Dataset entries

>>>>>

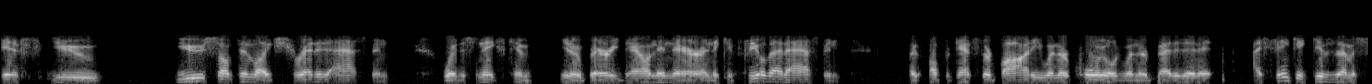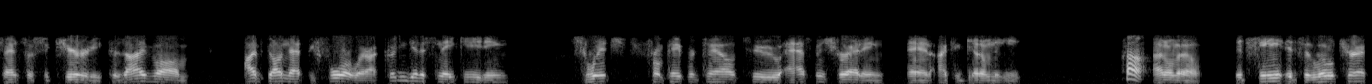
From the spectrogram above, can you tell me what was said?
if you use something like shredded aspen, where the snakes can, you know, bury down in there and they can feel that aspen up against their body when they're coiled, when they're bedded in it, I think it gives them a sense of security. Because I've um I've done that before where I couldn't get a snake eating, switched from paper towel to aspen shredding, and I could get them to eat. Huh. I don't know. It's it's a little trick.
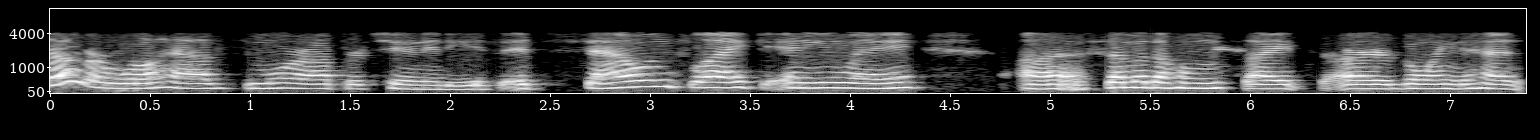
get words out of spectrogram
summer we'll have some more opportunities. It sounds like anyway, uh, some of the home sites are going to have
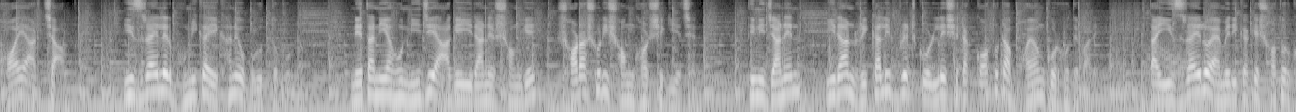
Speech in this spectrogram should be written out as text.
ভয় আর চাপ। ইসরায়েলের ভূমিকা এখানেও গুরুত্বপূর্ণ। নেতানিয়াহু নিজে আগে ইরানের সঙ্গে সরাসরি সংঘর্ষে গিয়েছেন। তিনি জানেন, ইরান রিকালিব্রেট করলে সেটা কতটা ভয়ঙ্কর হতে পারে। তাই ইসরায়েলও আমেরিকাকে সতর্ক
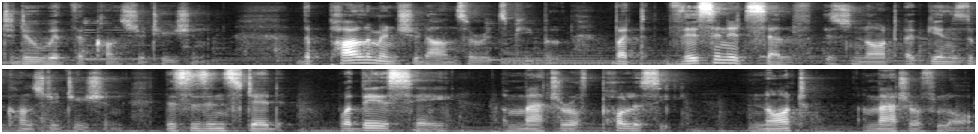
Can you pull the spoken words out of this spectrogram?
to do with the constitution. The parliament should answer its people, but this in itself is not against the constitution. This is instead what they say a matter of policy, not a matter of law.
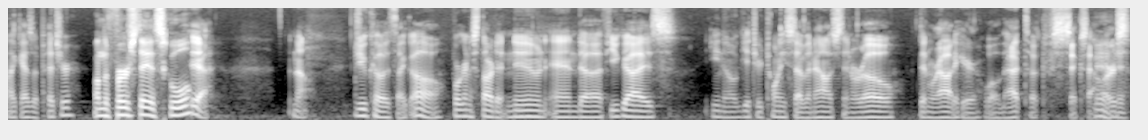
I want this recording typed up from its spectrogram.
like as a pitcher? On the first day of school? Yeah. No. JUCO, it's like, oh, we're gonna start at noon, and uh, if you guys, you know, get your 27 outs in a row, then we're out of here. Well, that took six Yeah. hours.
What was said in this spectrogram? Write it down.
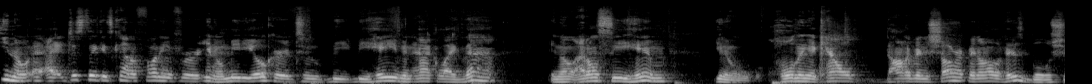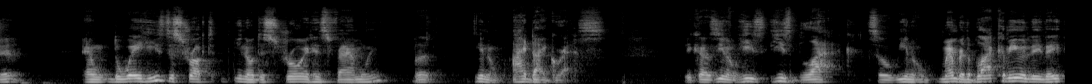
you know I, I, just think it's kind of funny for you know mediocre to be behave and act like that. You know i don't see him you know holding account donovan Sharpe and all of his bullshit. And the way he's destruct you know destroyed his family. But you know i digress. Because you know he's he's black so, you know, remember the black community, they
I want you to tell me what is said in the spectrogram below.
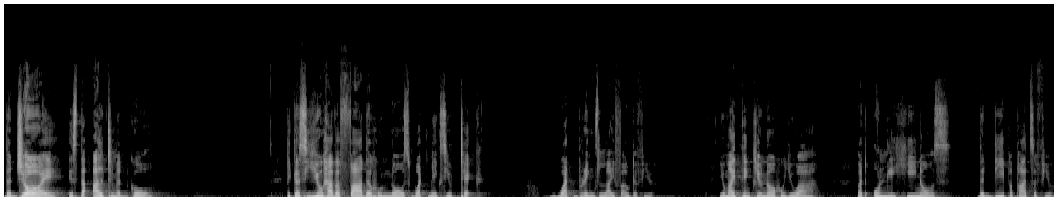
The joy is the ultimate goal. Because you have a father who knows what makes you tick, what brings life out of you. You might think you know who you are, but only He knows the deeper parts of you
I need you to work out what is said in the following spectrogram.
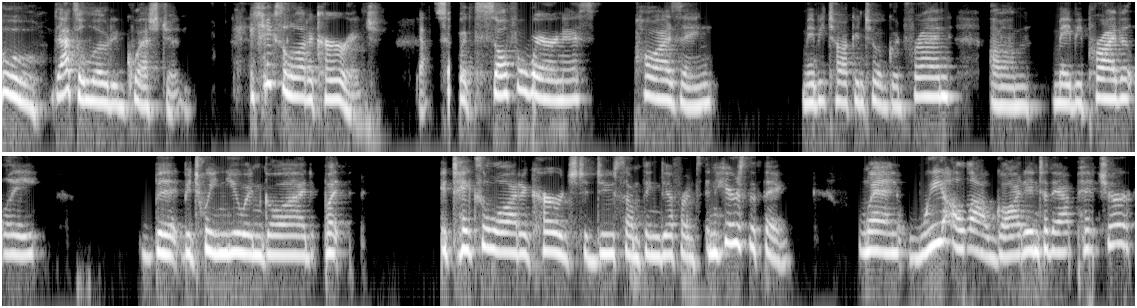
Oh, that's a loaded question. It takes a lot of courage. Yeah. So it's self awareness, pausing, maybe talking to a good friend, um, maybe privately, but between you and God. But it takes a lot of courage to do something different. And here's the thing when we allow God into that picture,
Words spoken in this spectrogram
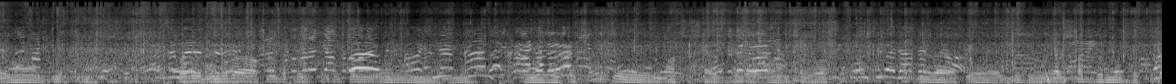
এবং আহ, দেখবেন। তবে বন্ধুরা আপনাদেরকে একটু যদি করতে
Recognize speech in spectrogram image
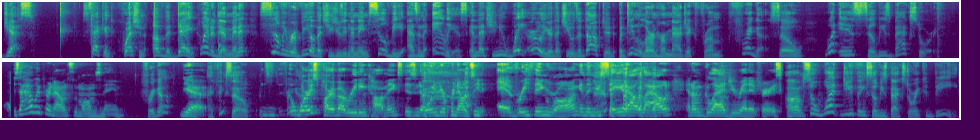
Jess. Second question of the day. Wait a damn minute. Sylvie revealed that she's using the name Sylvie as an alias and that she knew way earlier that she was adopted, but didn't learn her magic from Frigga. So, what is Sylvie's backstory? Is that how we pronounce the mom's name? Frigga? Yeah. I think so. The worst part about reading comics is knowing you're pronouncing everything wrong and then you say it out loud, and I'm glad you read it first. Um, so what do you think Sylvie's backstory could be?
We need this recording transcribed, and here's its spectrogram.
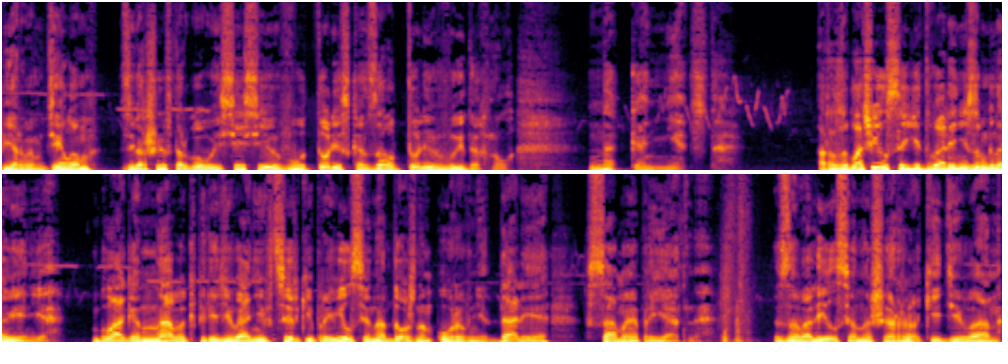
Первым делом, завершив торговую сессию, Ву то ли сказал, то ли выдохнул. «Наконец-то!» Разоблачился едва ли не за мгновение. Благо, навык переодеваний в цирке проявился на должном уровне. Далее самое приятное. Завалился на широкий диван,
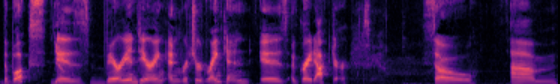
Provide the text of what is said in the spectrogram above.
the books, Yeah. is very endearing, and Richard Rankin is a great actor. So, um,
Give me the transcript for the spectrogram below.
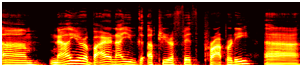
um, now you're a buyer. Now you've got up to your fifth property. Uh,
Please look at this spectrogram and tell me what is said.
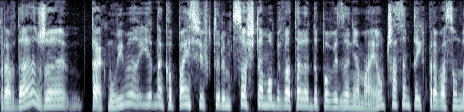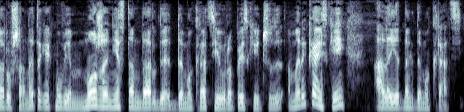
prawda? Że tak, mówimy jednak o państwie, w którym coś tam obywatele do powiedzenia mają. Czasem te ich prawa są naruszane, tak jak mówię, może nie standardy demokracji europejskiej czy amerykańskiej, ale jednak demokracji.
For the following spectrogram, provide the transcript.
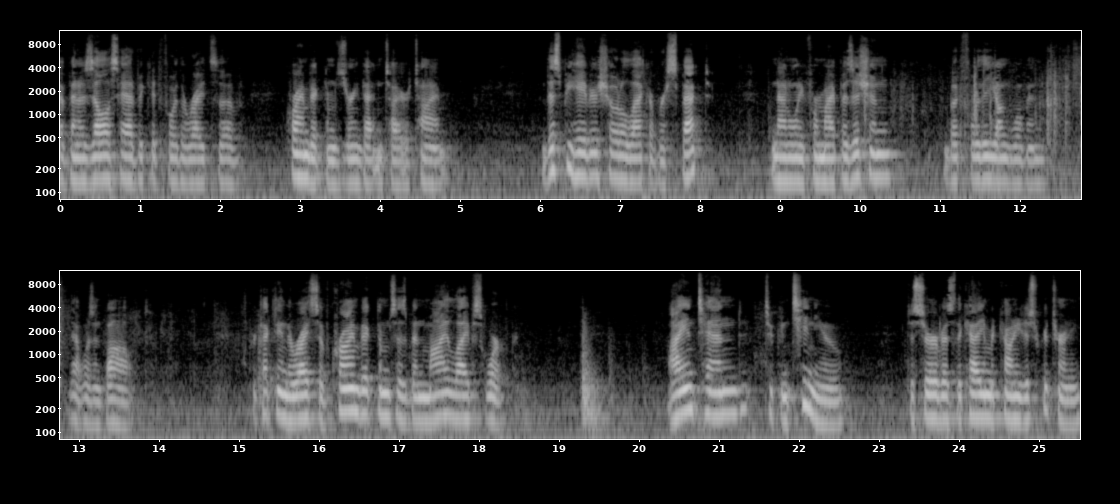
have been a zealous advocate for the rights of crime victims during that entire time. This behavior showed a lack of respect, not only for my position, but for the young woman that was involved. Protecting the rights of crime victims has been my life's work. I intend to continue to serve as the Calumet County District Attorney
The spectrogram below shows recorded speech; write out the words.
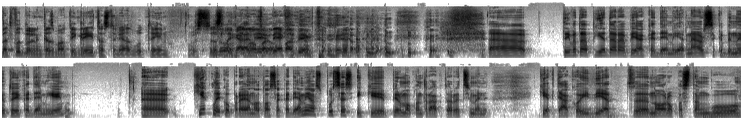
Bet futbolininkas buvo tai greitas, turėjo būti, tai vis, vis Nu, laiką galima pabėgti. pabėgti. E, tai va apie dar apie akademiją, ar ne, užsikabinai tu akademijai. E, kiek laiko praėjo nuo tos akademijos pusės iki pirmo kontrakto, ar atsimeni? Kiek teko įdėti noro pastangų,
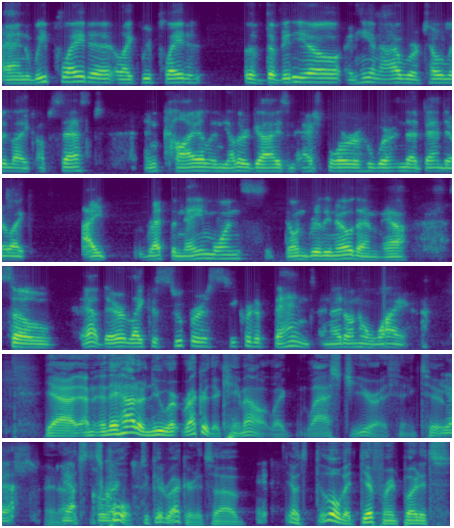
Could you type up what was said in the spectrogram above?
and we played it like we played the video, and he and I were totally like obsessed. And Kyle and the other guys and Ashbor who were in that band, they're like, I read the name once, don't really know them. Yeah. So yeah, they're like a super secretive band, and I don't know why. Yeah, and they had a new record that came out like last year, I think, too. Yes, and uh, yeah, it's, it's cool. It's a good record. It's uh, you know, it's a little bit different, but it's.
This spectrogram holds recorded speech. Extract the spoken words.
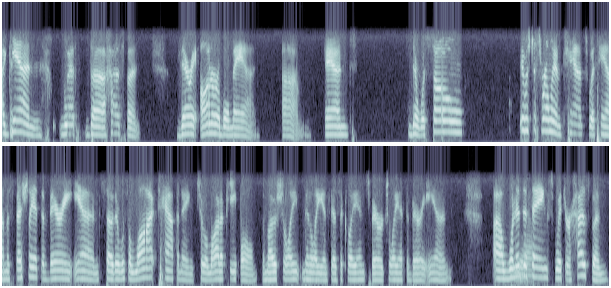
again with the husband. Very honorable man. Um and there was so it was just really intense with him, especially at the very end. So there was a lot happening to a lot of people emotionally, mentally, and physically, and spiritually at the very end. Uh, one of the things with your husband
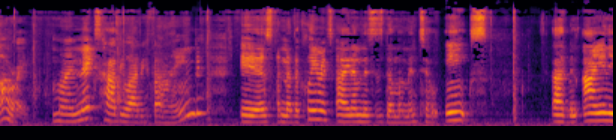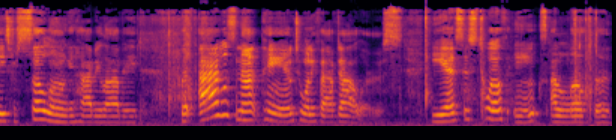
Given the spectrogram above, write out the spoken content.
All right, my next Hobby Lobby find is another clearance item. This is the Memento Inks. I've been eyeing these for so long in Hobby Lobby, but I was not paying $25. Yes, it's 12 inks. I love the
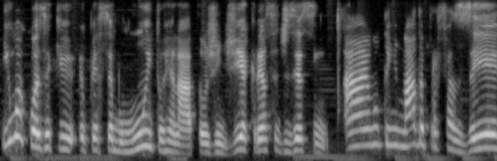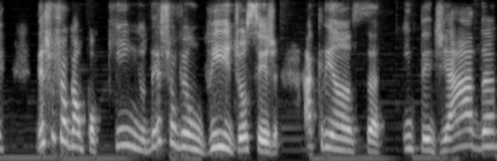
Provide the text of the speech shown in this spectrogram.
E uma coisa que eu percebo muito, Renata, hoje em dia, a criança dizer assim: "Ah, eu não tenho nada para fazer. Deixa eu jogar um pouquinho, deixa eu ver um vídeo". Ou seja, a criança entediada,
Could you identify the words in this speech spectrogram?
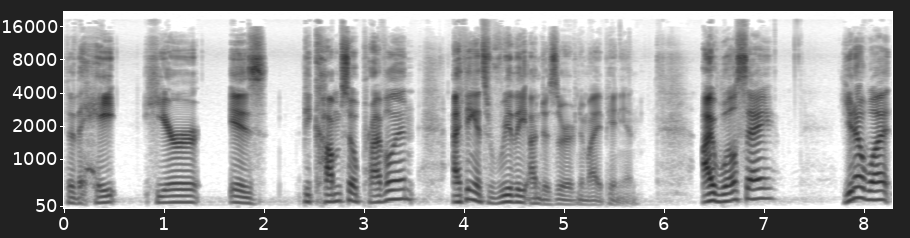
that the hate here is become so prevalent. I think it's really undeserved in my opinion. I will say you know what?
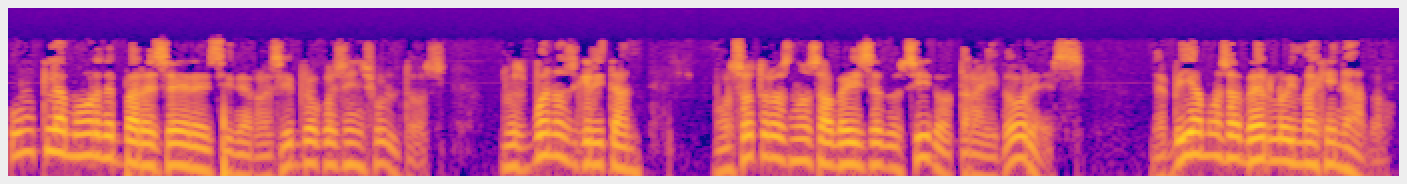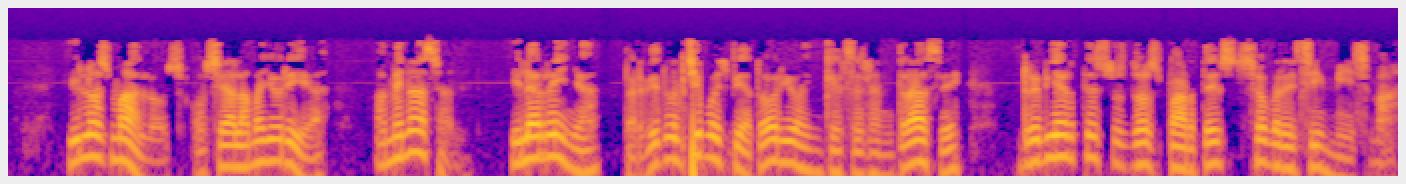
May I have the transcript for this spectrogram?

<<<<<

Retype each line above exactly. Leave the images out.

* [Solution for this exercise]
From the spectrogram above, can you tell me what was said?
if you use something like shredded aspen, where the snakes can, you know, bury down in there and they can feel that aspen up against their body when they're coiled, when they're bedded in it, I think it gives them a sense of security. Because I've um I've done that before where I couldn't get a snake eating, switched from paper towel to aspen shredding, and I could get them to eat. Huh. I don't know. It's it's a little trick.
get words out of spectrogram
summer we'll have some more opportunities. It sounds like anyway, uh, some of the home sites are going to have
Speech in this spectrogram should be written out as text.
ভয় আর চাপ। ইসরায়েলের ভূমিকা এখানেও গুরুত্বপূর্ণ। নেতানিয়াহু নিজে আগে ইরানের সঙ্গে সরাসরি সংঘর্ষে গিয়েছেন। তিনি জানেন, ইরান রিকালিব্রেট করলে সেটা কতটা ভয়ঙ্কর হতে পারে। তাই ইসরায়েলও আমেরিকাকে সতর্ক
Can you pull the spoken words out of this spectrogram?
to do with the constitution. The parliament should answer its people, but this in itself is not against the constitution. This is instead what they say a matter of policy, not a matter of law.
I want this recording typed up from its spectrogram.
like as a pitcher? On the first day of school? Yeah. No. JUCO, it's like, oh, we're gonna start at noon, and uh, if you guys, you know, get your 27 outs in a row, then we're out of here. Well, that took six Yeah. hours.
What was said in this spectrogram? Write it down.
you know I, I, just think it's kind of funny for you know mediocre to be behave and act like that. You know i don't see him you know holding account donovan Sharpe and all of his bullshit. And the way he's destruct you know destroyed his family. But you know i digress. Because you know he's he's black so, you know, remember the black community, they
I want you to tell me what is said in the spectrogram below.
The joy is the ultimate goal. Because you have a father who knows what makes you tick, what brings life out of you. You might think you know who you are, but only He knows the deeper parts of you
I need you to work out what is said in the following spectrogram.
Oh, that's a loaded question. It takes a lot of courage. Yeah. So it's self awareness, pausing, maybe talking to a good friend, um, maybe privately, but between you and God. But it takes a lot of courage to do something different. And here's the thing when we allow God into that picture,
Words spoken in this spectrogram
এবং আহ, দেখবেন। তবে বন্ধুরা আপনাদেরকে একটু যদি করতে
Recognize speech in spectrogram image
Jess. Second question of the day. Wait a damn minute. Sylvie revealed that she's using the name Sylvie as an alias and that she knew way earlier that she was adopted, but didn't learn her magic from Frigga. So, what is Sylvie's backstory? Is that how we pronounce the mom's name? Frigga? Yeah. I think so. The worst part about reading comics is knowing you're pronouncing everything wrong and then you say it out loud, and I'm glad you read it first. Um, so what do you think Sylvie's backstory could be?
We need this recording transcribed, and here's its spectrogram.
Первым делом, завершив торговую сессию, Ву то ли сказал, то ли выдохнул. «Наконец-то!» Разоблачился едва ли не за мгновение. Благо, навык переодеваний в цирке проявился на должном уровне. Далее самое приятное. Завалился на широкий диван,
Provide the text of what is said in the spectrogram above.
the books, Yeah. is very endearing, and Richard Rankin is a great actor. So, um,
Give me the transcript for the spectrogram below.
um, now you're a buyer. Now you've got up to your fifth property. Uh,
Please look at this spectrogram and tell me what is said.
prawda? Że tak, mówimy jednak o państwie, w którym coś tam obywatele do powiedzenia mają. Czasem te ich prawa są naruszane, tak jak mówię, może nie standardy demokracji europejskiej czy amerykańskiej, ale jednak demokracji.
For the following spectrogram, provide the transcript.
have been a zealous advocate for the rights of crime victims during that entire time. This behavior showed a lack of respect, not only for my position, but for the young woman that was involved. Protecting the rights of crime victims has been my life's work. I intend to continue to serve as the Calumet County District Attorney
The spectrogram below shows recorded speech; write out the words.
Bet futbolininkas buvo tai greitas, turėjo būti, tai vis, vis Nu, laiką galima pabėgti. pabėgti. E, tai va apie dar apie akademiją, ar ne, užsikabinai tu akademijai. E, kiek laiko praėjo nuo tos akademijos pusės iki pirmo kontrakto, ar atsimeni? Kiek teko įdėti noro pastangų,
Could you type up what was said in the spectrogram above?
and we played it like we played the video, and he and I were totally like obsessed. And Kyle and the other guys and Ashbor who were in that band, they're like, I read the name once, don't really know them. Yeah. So yeah, they're like a super secretive band, and I don't know why. Yeah, and they had a new record that came out like last year, I think, too. Yes, and uh, yeah, it's, it's cool. It's a good record. It's uh, you know, it's a little bit different, but it's.
This spectrogram holds recorded speech. Extract the spoken words.
again with the husband. Very honorable man. Um and there was so it was just really intense with him, especially at the very end. So there was a lot happening to a lot of people emotionally, mentally, and physically, and spiritually at the very end. Uh, one of the things with your husband
Given the spectrogram above, write out the spoken content.
All right, my next Hobby Lobby find is another clearance item. This is the Memento Inks. I've been eyeing these for so long in Hobby Lobby, but I was not paying $25. Yes, it's 12 inks. I love the
Provide the text of the speech shown in this spectrogram.
E uma coisa que eu percebo muito, Renata, hoje em dia, a criança dizer assim: "Ah, eu não tenho nada para fazer. Deixa eu jogar um pouquinho, deixa eu ver um vídeo". Ou seja, a criança entediada,
Could you identify the words in this speech spectrogram?
that the hate here is become so prevalent. I think it's really undeserved in my opinion. I will say you know what?
May I have the transcript for this spectrogram?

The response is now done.